To do: Please output each entry exactly as it appears.

[Stored data]
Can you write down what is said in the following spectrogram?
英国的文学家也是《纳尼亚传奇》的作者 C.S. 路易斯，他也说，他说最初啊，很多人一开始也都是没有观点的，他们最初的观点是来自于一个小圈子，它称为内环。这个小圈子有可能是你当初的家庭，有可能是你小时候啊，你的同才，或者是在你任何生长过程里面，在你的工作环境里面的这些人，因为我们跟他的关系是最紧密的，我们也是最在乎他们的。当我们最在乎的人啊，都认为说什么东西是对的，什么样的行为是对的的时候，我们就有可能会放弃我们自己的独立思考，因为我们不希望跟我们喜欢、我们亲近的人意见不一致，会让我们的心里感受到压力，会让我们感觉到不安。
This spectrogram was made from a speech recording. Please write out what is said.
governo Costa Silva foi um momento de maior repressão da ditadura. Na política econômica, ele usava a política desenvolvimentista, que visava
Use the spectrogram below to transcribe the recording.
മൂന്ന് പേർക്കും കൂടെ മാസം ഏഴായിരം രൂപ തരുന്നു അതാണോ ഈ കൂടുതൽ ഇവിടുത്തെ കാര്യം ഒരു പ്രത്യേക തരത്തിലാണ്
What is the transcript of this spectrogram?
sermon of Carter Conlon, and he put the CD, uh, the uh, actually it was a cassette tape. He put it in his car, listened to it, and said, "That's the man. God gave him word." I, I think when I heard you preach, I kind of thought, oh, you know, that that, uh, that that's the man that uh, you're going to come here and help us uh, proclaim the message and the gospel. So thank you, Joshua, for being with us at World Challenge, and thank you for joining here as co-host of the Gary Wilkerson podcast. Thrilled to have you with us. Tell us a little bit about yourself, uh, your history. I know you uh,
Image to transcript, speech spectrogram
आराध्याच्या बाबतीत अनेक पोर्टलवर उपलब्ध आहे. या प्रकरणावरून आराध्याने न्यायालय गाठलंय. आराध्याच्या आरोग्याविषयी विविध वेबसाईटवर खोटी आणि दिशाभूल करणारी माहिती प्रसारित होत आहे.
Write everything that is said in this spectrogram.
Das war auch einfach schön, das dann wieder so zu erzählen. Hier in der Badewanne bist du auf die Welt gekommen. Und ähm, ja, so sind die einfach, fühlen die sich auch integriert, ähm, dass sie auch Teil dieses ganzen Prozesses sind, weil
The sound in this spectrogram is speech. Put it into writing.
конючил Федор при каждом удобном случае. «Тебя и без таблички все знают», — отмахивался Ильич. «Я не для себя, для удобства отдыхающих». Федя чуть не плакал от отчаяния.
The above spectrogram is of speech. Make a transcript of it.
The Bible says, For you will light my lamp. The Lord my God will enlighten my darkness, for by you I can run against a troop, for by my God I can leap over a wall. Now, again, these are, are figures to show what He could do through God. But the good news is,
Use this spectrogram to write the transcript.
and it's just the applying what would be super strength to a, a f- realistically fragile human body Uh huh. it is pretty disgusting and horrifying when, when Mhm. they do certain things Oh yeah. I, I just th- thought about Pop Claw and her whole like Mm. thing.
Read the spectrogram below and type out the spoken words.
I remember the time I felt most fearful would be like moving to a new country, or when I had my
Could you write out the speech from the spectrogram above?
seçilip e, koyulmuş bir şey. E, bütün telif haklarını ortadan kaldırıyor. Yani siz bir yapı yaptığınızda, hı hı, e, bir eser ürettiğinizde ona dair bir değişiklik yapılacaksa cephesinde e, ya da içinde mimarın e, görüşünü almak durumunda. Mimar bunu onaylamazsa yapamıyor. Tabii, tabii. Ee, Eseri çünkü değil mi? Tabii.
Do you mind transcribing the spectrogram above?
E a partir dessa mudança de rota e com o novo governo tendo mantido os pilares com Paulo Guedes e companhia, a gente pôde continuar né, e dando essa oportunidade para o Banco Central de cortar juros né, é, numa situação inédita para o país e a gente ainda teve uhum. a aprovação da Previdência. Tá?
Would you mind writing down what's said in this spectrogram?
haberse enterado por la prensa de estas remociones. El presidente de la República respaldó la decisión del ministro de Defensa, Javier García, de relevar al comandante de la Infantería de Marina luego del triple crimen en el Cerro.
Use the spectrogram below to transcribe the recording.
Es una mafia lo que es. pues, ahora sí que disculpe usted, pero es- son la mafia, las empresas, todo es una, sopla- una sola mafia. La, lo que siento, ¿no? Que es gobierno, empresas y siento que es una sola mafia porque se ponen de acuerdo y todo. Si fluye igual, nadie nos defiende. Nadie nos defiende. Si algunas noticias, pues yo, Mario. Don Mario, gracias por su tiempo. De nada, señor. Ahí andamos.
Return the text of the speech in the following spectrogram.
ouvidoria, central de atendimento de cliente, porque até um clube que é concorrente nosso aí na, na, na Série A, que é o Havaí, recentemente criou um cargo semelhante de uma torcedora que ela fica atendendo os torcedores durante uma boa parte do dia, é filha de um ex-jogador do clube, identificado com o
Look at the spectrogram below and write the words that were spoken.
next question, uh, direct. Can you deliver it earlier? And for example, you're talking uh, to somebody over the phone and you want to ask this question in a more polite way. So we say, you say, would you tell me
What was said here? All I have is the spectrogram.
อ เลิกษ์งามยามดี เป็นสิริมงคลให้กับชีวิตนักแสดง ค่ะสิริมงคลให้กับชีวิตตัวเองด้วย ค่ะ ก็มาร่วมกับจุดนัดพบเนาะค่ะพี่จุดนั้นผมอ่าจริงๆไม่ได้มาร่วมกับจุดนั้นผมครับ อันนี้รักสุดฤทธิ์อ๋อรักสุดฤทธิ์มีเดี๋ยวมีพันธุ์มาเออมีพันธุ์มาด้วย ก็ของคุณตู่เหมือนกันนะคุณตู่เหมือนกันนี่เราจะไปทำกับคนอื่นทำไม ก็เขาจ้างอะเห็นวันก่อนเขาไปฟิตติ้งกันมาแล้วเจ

Written solution:
Can you write down what is said in the following spectrogram?
英国的文学家也是《纳尼亚传奇》的作者 C.S. 路易斯，他也说，他说最初啊，很多人一开始也都是没有观点的，他们最初的观点是来自于一个小圈子，它称为内环。这个小圈子有可能是你当初的家庭，有可能是你小时候啊，你的同才，或者是在你任何生长过程里面，在你的工作环境里面的这些人，因为我们跟他的关系是最紧密的，我们也是最在乎他们的。当我们最在乎的人啊，都认为说什么东西是对的，什么样的行为是对的的时候，我们就有可能会放弃我们自己的独立思考，因为我们不希望跟我们喜欢、我们亲近的人意见不一致，会让我们的心里感受到压力，会让我们感觉到不安。
This spectrogram was made from a speech recording. Please write out what is said.
governo Costa Silva foi um momento de maior repressão da ditadura. Na política econômica, ele usava a política desenvolvimentista, que visava
Use the spectrogram below to transcribe the recording.
മൂന്ന് പേർക്കും കൂടെ മാസം ഏഴായിരം രൂപ തരുന്നു അതാണോ ഈ കൂടുതൽ ഇവിടുത്തെ കാര്യം ഒരു പ്രത്യേക തരത്തിലാണ്
What is the transcript of this spectrogram?
sermon of Carter Conlon, and he put the CD, uh, the uh, actually it was a cassette tape. He put it in his car, listened to it, and said, "That's the man. God gave him word." I, I think when I heard you preach, I kind of thought, oh, you know, that that, uh, that that's the man that uh, you're going to come here and help us uh, proclaim the message and the gospel. So thank you, Joshua, for being with us at World Challenge, and thank you for joining here as co-host of the Gary Wilkerson podcast. Thrilled to have you with us. Tell us a little bit about yourself, uh, your history. I know you uh,
Image to transcript, speech spectrogram
आराध्याच्या बाबतीत अनेक पोर्टलवर उपलब्ध आहे. या प्रकरणावरून आराध्याने न्यायालय गाठलंय. आराध्याच्या आरोग्याविषयी विविध वेबसाईटवर खोटी आणि दिशाभूल करणारी माहिती प्रसारित होत आहे.
Write everything that is said in this spectrogram.
Das war auch einfach schön, das dann wieder so zu erzählen. Hier in der Badewanne bist du auf die Welt gekommen. Und ähm, ja, so sind die einfach, fühlen die sich auch integriert, ähm, dass sie auch Teil dieses ganzen Prozesses sind, weil
The sound in this spectrogram is speech. Put it into writing.
конючил Федор при каждом удобном случае. «Тебя и без таблички все знают», — отмахивался Ильич. «Я не для себя, для удобства отдыхающих». Федя чуть не плакал от отчаяния.
The above spectrogram is of speech. Make a transcript of it.
The Bible says, For you will light my lamp. The Lord my God will enlighten my darkness, for by you I can run against a troop, for by my God I can leap over a wall. Now, again, these are, are figures to show what He could do through God. But the good news is,
Use this spectrogram to write the transcript.
and it's just the applying what would be super strength to a, a f- realistically fragile human body Uh huh. it is pretty disgusting and horrifying when, when Mhm. they do certain things Oh yeah. I, I just th- thought about Pop Claw and her whole like Mm. thing.
Read the spectrogram below and type out the spoken words.
I remember the time I felt most fearful would be like moving to a new country, or when I had my
Could you write out the speech from the spectrogram above?
seçilip e, koyulmuş bir şey. E, bütün telif haklarını ortadan kaldırıyor. Yani siz bir yapı yaptığınızda, hı hı, e, bir eser ürettiğinizde ona dair bir değişiklik yapılacaksa cephesinde e, ya da içinde mimarın e, görüşünü almak durumunda. Mimar bunu onaylamazsa yapamıyor. Tabii, tabii. Ee, Eseri çünkü değil mi? Tabii.
Do you mind transcribing the spectrogram above?
E a partir dessa mudança de rota e com o novo governo tendo mantido os pilares com Paulo Guedes e companhia, a gente pôde continuar né, e dando essa oportunidade para o Banco Central de cortar juros né, é, numa situação inédita para o país e a gente ainda teve uhum. a aprovação da Previdência. Tá?
Would you mind writing down what's said in this spectrogram?
haberse enterado por la prensa de estas remociones. El presidente de la República respaldó la decisión del ministro de Defensa, Javier García, de relevar al comandante de la Infantería de Marina luego del triple crimen en el Cerro.
Use the spectrogram below to transcribe the recording.
Es una mafia lo que es. pues, ahora sí que disculpe usted, pero es- son la mafia, las empresas, todo es una, sopla- una sola mafia. La, lo que siento, ¿no? Que es gobierno, empresas y siento que es una sola mafia porque se ponen de acuerdo y todo. Si fluye igual, nadie nos defiende. Nadie nos defiende. Si algunas noticias, pues yo, Mario. Don Mario, gracias por su tiempo. De nada, señor. Ahí andamos.
Return the text of the speech in the following spectrogram.
ouvidoria, central de atendimento de cliente, porque até um clube que é concorrente nosso aí na, na, na Série A, que é o Havaí, recentemente criou um cargo semelhante de uma torcedora que ela fica atendendo os torcedores durante uma boa parte do dia, é filha de um ex-jogador do clube, identificado com o
Look at the spectrogram below and write the words that were spoken.
next question, uh, direct. Can you deliver it earlier? And for example, you're talking uh, to somebody over the phone and you want to ask this question in a more polite way. So we say, you say, would you tell me
What was said here? All I have is the spectrogram.
อ เลิกษ์งามยามดี เป็นสิริมงคลให้กับชีวิตนักแสดง ค่ะสิริมงคลให้กับชีวิตตัวเองด้วย ค่ะ ก็มาร่วมกับจุดนัดพบเนาะค่ะพี่จุดนั้นผมอ่าจริงๆไม่ได้มาร่วมกับจุดนั้นผมครับ อันนี้รักสุดฤทธิ์อ๋อรักสุดฤทธิ์มีเดี๋ยวมีพันธุ์มาเออมีพันธุ์มาด้วย ก็ของคุณตู่เหมือนกันนะคุณตู่เหมือนกันนี่เราจะไปทำกับคนอื่นทำไม ก็เขาจ้างอะเห็นวันก่อนเขาไปฟิตติ้งกันมาแล้วเจ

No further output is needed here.